I don’t like beer all that much.
Oh, on a hot day after mowing the yard or playing a round of golf, a beer is pretty refreshing..but usually, one or, if it’s really hot outside, two is enough. I have lots of friends who really love beer and plenty of it but if I were to partake on their level I’d be spending most of my time in the toity or trying to conjure up a giant belch to rid myself of the uncomfortable effervescence attempting desperately to escape from my ample abdomen one way or another.
Funny, I couldn’t wait until I was old enough to buy my first beer legally. It was at the Volga Pool Hall on my 18th birthday; a 15 cent tap. I remember thinking it didn’t taste any better than the illegal sips I’d tried up to then. It’s an acquired taste, I decided, but also felt a little betrayed by all the announcers on KELO TV; the only channel we got. Brewers picked up a big part of the tab for evening newscasts and KELO on-air personnel were required to do beer commercials LIVE. They did an amazing job making me want to try a beer so bad I could taste it. Sports director, Jim Burt, for example, would hold up a frosty glass of Hamms and tell us how crisp and clean cut it was: “Refreshingly yours from the land of sky blue waters.”

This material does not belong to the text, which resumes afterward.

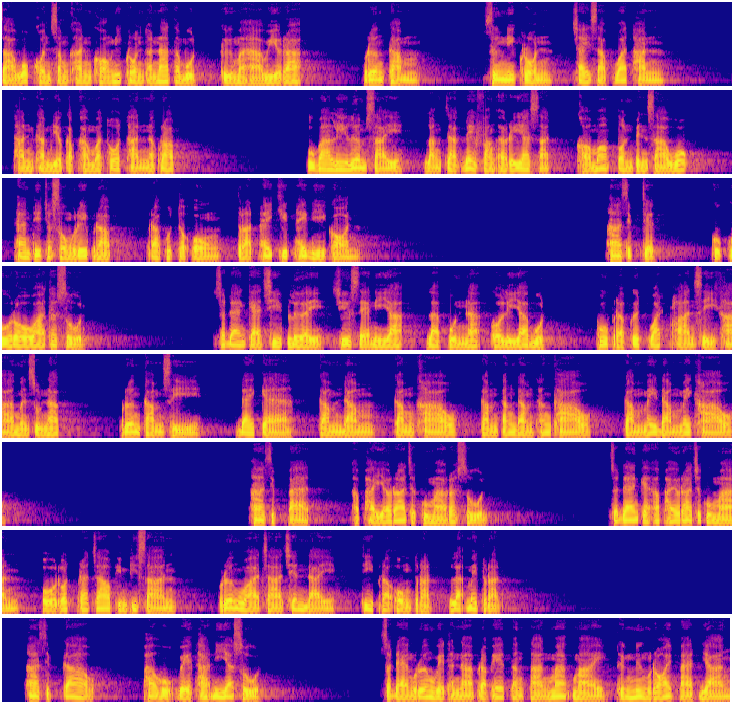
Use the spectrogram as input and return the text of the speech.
สาวกคนสำคัญของนิครนธนาตบุตร คือมหาวีระ เรื่องกรรม ซึ่งนิครน ใช้ศัพท์ว่าทัน ทันคำเดียวกับคำว่าโทษทันนะครับ อุบาลีเลื่อมใสหลังจากได้ฟังอริยสัจขอมอบตนเป็นสาวก แทนที่จะทรงรีบรับ พระพุทธองค์ตรัสให้คิดให้ดีก่อนห้าสิบเจ็ดกุกุโรวาทสูตร แสดงแก่ชีเปลือย ชื่อเสนิยะ และปุณณโกริยบุตร ผู้ประพฤติวัดคลานสี่ขาเหมือนสุนัข เรื่องกรรมสี่ได้แก่ กรรมดำกรรมขาว กรรมทั้งดำทั้งขาว กรรมไม่ดำไม่ขาวห้าสิบแปดอภัยราชกุมารสูตร แสดงแก่อภัยราชกุมาร โอรสพระเจ้าพิมพิสาร เรื่องวาจาเช่นใดที่พระองค์ตรัสและไม่ตรัส ห้าสิบเก้าพระหุเวทนิยสูตร แสดงเรื่องเวทนาประเภทต่างๆ มากมายถึงหนึ่งร้อยแปดอย่าง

One of Keloland’s first weather men, Gene Piaat, spent at least two minutes during his weather segments touting the wonders of Grain Belt, “America’s Party Beer.”
Bill Rohn’s weekend sports was sponsored by Storz Beer, “light, dry and smooth.”
I don’t know when or why local TV personalities stopped being pitchmen for the breweries. Maybe it’s because they made it sound a bit too appealing to thirsty little kids like me watching at home.
I must have done a dozen stories about beer during my reporting days. I remember featuring a guy in Southwest Minnesota in 1976 who started collecting cans of Billy Beer..named after President Carter’s beer swilling little brother whose very public drinking binges were legendary and an embarrassment to the White House. I hear the beer wasn’t very good and the cans really aren’t worth much to collectors or on ebay.
In 1980, I did a story with a local distributor who had laid in stacks and stacks of beer named after J.R. Ewing, the character on the TV show, Dallas. J.R. was the subject of a summer-long TV cliffhanger in which the audience was left to wonder who had shot him in the final episode.
Anyway, Pearl Brewing Company in San Antonio decided to cash in on the “Who shot J.R.” phenomenon and blend up a beer for all the Dallas fans.
I wasn’t a fan but I bought a six pack anyway thinking it might someday be worth something. It isn’t.,.and, after 35 years, it still sits unopened on display in my basement. Maybe I should just pop open a few cans after I mow next spring..or do you suppose that some of the golden deliciousness might have disappeared in 3 decades?
One person who came real close to making me a beer convert, was Maureen Ogle..an author from Iowa who was in Sioux Falls promoting her latest book called “Ambitious Brew,” an ambitious project chronicling the history of American beer.
She’d done a lot of research and over a beer after our interview she explained to me how conventional wisdom has it that giant breweries, driven by corporate greed, have flooded the U.S. with inferior-tasting swill, and the only beer worth drinking is from scattered boutique microbrewers. Ogle doesn’t buy that and says companies like Miller and Anheuser-Busch are actually near-perfect embodiments of the American dream (in which “liberty nurtured ambition, and ambition fostered success”)—and if their beers became noticeably blander 50 years ago, it’s because consumers wanted it that way. She even compared beer to wine in that various varieties can and should be explored to best complement a meal. “So it’s not just good with pizza and hot dogs then?” I asked. “Heavens no.” She said.
After I started working at Keloland TV in 1974, I remember asking Jim Burt about those live Hamms Beer commercials. Of course I was curious about what happened to that freshly poured frosty glass. “It wasn’t very fresh after sitting under the hot lights for a half hour” he said. “I wasn’t all that tempted to take a sip but usually one or more of the cameramen would make sure it disappeared after the show. Cold or warm, it didn’t matter to them” he laughed.
Back then, consumption of alcohol on TV commercials was prohibited by the “Television Code”..a code that’s long since gone the way of the dinosaurs but, for some reason, still followed by the broadcast networks. That’s right, the networks which have raised the bar so high that just about anything can be shown or said in prime time programs, doesn’t want booze..be it beer or the hard stuff..to be consumed during the product’s commercial.
Years ago, actor Paul Hogan of Crocodile Dundee fame, did a very funny commercial for the most popular beer of his homeland, Australia poking fun at the look but don’t sip rule of American TV.
More recently, Neil Patrick Harris did a little humorous lampooning in a Heineken ad.
Well, all this talk of drinking beer has made me a might thirsty. I think there’s a can of Coors left over from Christmas in the fridge. Wait, it’s only 9 o’clock in the morning. Ah, what the heck..I’m retired.
I won’t tell anyone if you don’t. Cheers!